Long ago, in a land far away, there was a corporate board with members alive with passion, respected by their peers, easily engaging with senior management, and receiving accolades from general staff. Meetings started and ended on time, agendas were adhered to, and meeting minutes were accurate. The ambiance from the top down was warm and collegial, and whistleblowers were praised and rewarded for their candor.
Does this sound like fantasy land? It doesn’t have to be a fantasy. How many of the above features are present in your board life? If the number is low, have you paused and reflected why? Do you even have the data about the health of your board?
Revitalising a board can involve several steps:
1) Get out of the boardroom:
Boards set the corporate tone of an organisation but unless their ‘boots’ are on the ground occasionally, they are setting the tone through a megaphone – sending directives into corporate airspace. Directives themselves are words, static text on paper or digital particles. Board members are people, and people are the human element which operationalises corporate values. Board members are meant to be the living examples of ethical behaviour across the defined values of the organisation (e.g., integrity, compassion, teamwork, quality). Is there visible alignment at your organisation?
Boots on the ground board members are those who are engaging with the staff of their organisation at all levels: communal lunches, moderating professional development sessions, participating in volunteer days, participating in organisational town hall meetings, being ethically tangible with employees. If your shoes are still shiny, you’ve not been in the trenches with the staff. The board megaphone will never go away, nor should it; but board members need to regularly don the team uniform, whether it be overalls, steel toe shoes, or a T-shirt and trainers and engage with the crew.
2) Take the pulse:
Boards should know the “health” of their organisation beyond its finances. Is it a toxic workplace? Is there a culture of fear? Does profit usurp ethics when staff make decisions? The board should know the answers to these questions, and also the reasons for their “health status”. If the board doesn’t know this information, they are like a surgeon wearing a blindfold during surgery – going through the motions, but not seeing what needs attention.
Boards can take the pulse of their organisation in several ways, one of which is implementing, resourcing, and monitoring a robust whistleblower management system (WMS). These systems provide a channel for employees (current and former) to report their concerns about misconduct and unethical behaviour, with the trust that the organisation will listen and respond with meaningful corrective action. The board should be informed of the performance of the WMS on a periodic basis, looking for trends, and ensuring the WMS is optimised to protect and support whistleblowers, and investigations are thorough and fair.
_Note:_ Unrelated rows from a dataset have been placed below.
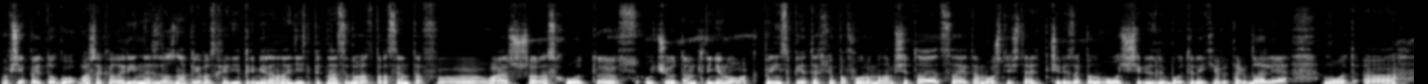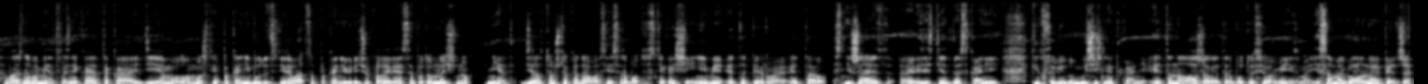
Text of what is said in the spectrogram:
Вообще, по итогу, ваша калорийность должна превосходить примерно на 10, 15, 20% ваш расход э, с учетом тренировок. В принципе, это все по формулам считается. Это можете считать через Apple Watch, через любой трекер и так далее. Вот. Э, важный момент. Возникает такая идея, мол, а может я пока не буду тренироваться, пока не увеличу калорийность, а потом начну. Нет. Дело в том, что когда у вас есть работа с отягощениями, это первое. Это снижает э, резистентность тканей к инсулину мышечной ткани. Это налаживает работу всего организма. И самое главное, опять же,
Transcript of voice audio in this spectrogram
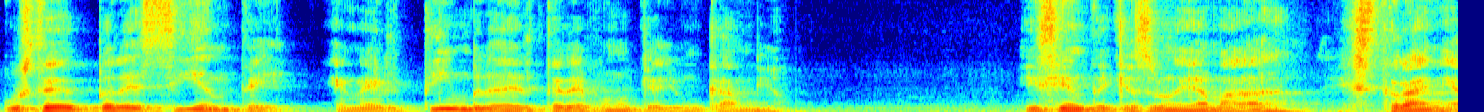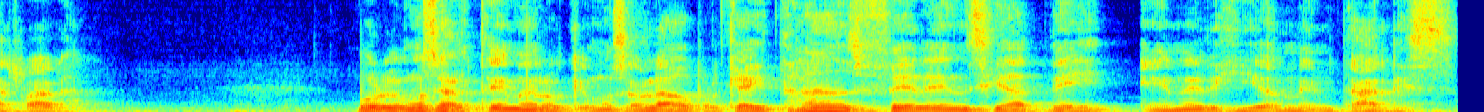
usted presiente en el timbre del teléfono que hay un cambio? Y siente que es una llamada extraña, rara. Volvemos al tema de lo que hemos hablado, porque hay transferencia de energías mentales.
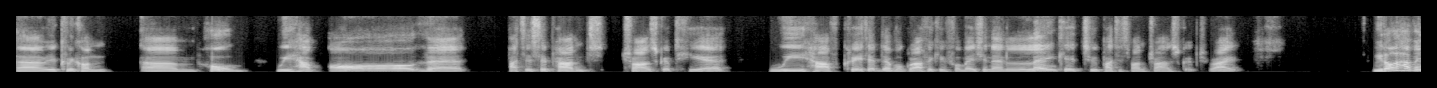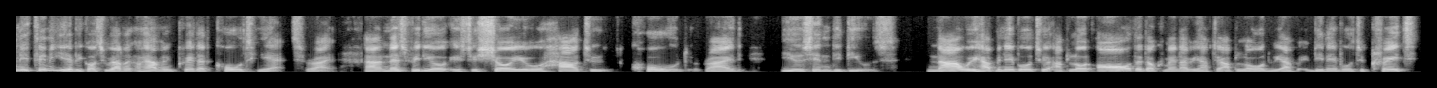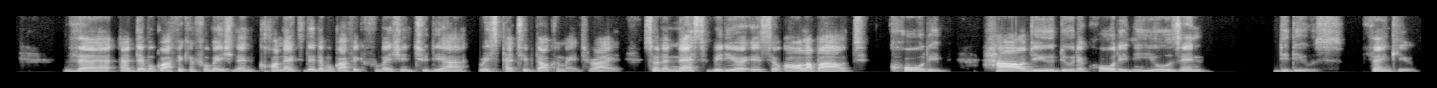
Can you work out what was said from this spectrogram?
Uh, you click on um, home. We have all the participant transcript here we have created demographic information and link it to participant transcript, right? We don't have anything here because we haven't, we haven't created code yet, right? Our next video is to show you how to code, right, using Dedoose. Now we have been able to upload all the document that we have to upload. We have been able to create the uh, demographic information and connect the demographic information to their respective document, right? So the next video is all about coding. How do you do the coding using Dedoose? Thank you.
Boards can also sponsor and promote organisational surveys which anonymously query staff about corporate culture (attitudes, beliefs, values) and climate (behaviour), identifying areas of strength and weakness. If employees indicate they lack trust in the board or have ethical concerns about board conflict of interest, for example, steps can be taken to explore perceptions and re-earn stakeholder trust.
Boards are rightly focused on governance, but ethical values and behaviour are foundational to governance – not the other way ‘round. Backwards governance considers ethics an afterthought, rather than a corporate strength. Just as humans need oxygen, boards need ethics. Trust from stakeholders is not automatic, it is earned by trustworthy behaviour.
3) Conflict of Interest (COI) Management:
Boards can be the focus of embarrassment when a Member with undisclosed or otherwise poorly managed COI is implicated in the public arena. This breach of trust can go viral across the organisation, yet COI dilemmas such as this are often preventable. A board which implements and adheres to COI policies and procedures will build ethical robustness in its dealings, as well as its external perception. Members should perform an annual COI disclosure, as well as routine disclosures in the setting of corporate voting.
4) Training and Mentoring for Board Members:
New board members sometimes receive no training regarding their role and responsibilities, and this can lead to misunderstandings and difficult meetings. As a board member, senior executives step into a new role of governance (from their management role) and onboarding and mentoring help to build confidence, as well as identify areas for skill enhancement. Onboarding and training can be tailored to a board member’s prior experience and the work setting (in person, virtual). The results can help optimise board discussions and negotiations. Mentors can be found on the current board, as well as through external professional societies.
There are many components to fostering healthy board culture, however these four critical steps should be part of every board, whether new or longstanding, for-profit or non-profit. Each is a step of organisational ethics, and each pairs with essential concepts in governance leadership. Breathe life into your board by adding these steps to your regimen, and the fantasy of a robust board culture can become a reality. This can have broad-reaching impact in overall corporate culture and workplace behaviour.
This article was first published in the Better Boards Conference magazine, August 2021